King Henry: "What treasure, uncle?"
Exeter: "Tennis balls, my liege."
William Shakespeare, Henry V, act 1, scene 2
Using that quote as a springboard, I interrupt my considerations of Shakespeare's plays to visit the ever-so-tangentially-related topic of tennis. The other day I recorded myself throwing tennis balls, serving tennis balls, and throwing baseballs at distances of 10, 15, 20, and 25 feet. Knowing the footage was shot at 30 frames per second (I did confirm that by recording a stopwatch) allows me to calculate the speed with reasonable accuracy.
The slides below can serve as an example: The ball traveled 20 feet (note the measuring tape) in 5 frames (1/6 of a second), equating to 120 feet per second (20*6), or about 82 mph (120/1.467).
Here is a summary of the results:
And here's the spreadsheet, with all the hard data:

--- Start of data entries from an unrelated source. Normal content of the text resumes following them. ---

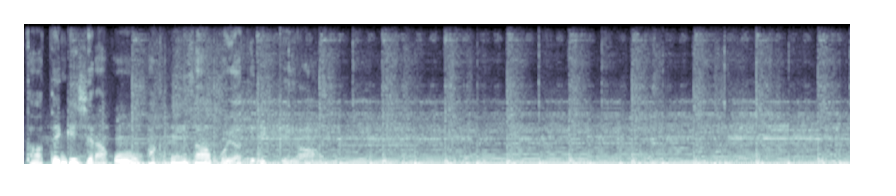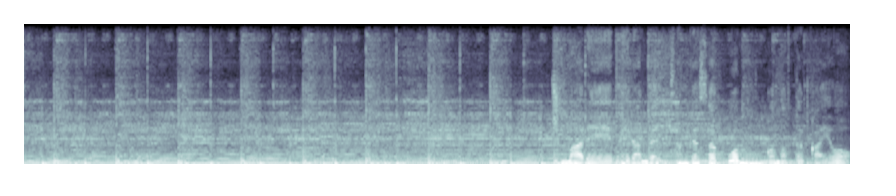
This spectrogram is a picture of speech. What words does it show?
더 땡기시라고 확대해서 보여드릴게요. 주말에 베란다에서 삼겹살 구워 먹는 건 어떨까요?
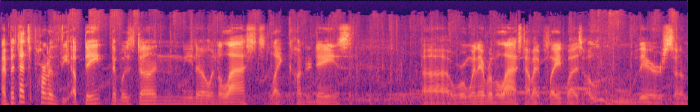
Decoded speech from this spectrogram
I bet that's part of the update that was done, you know, in the last, like, 100 days. Uh, or whenever the last time I played was. Oh, there's some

It's astonishing to think professional baseball pitchers can throw twice as fast, or that elite tennis players regularly serve 50% faster - and both with far more accuracy than I'll ever have!
Obviously, this test not flawless - it does not address aim (a tennis serve is worthless if it doesn't land in the service box), and footage with more frames per second would increase the precision of the math - but it gives a pretty good estimate.
A workshop for developing thoughts on William Shakespeare's writings.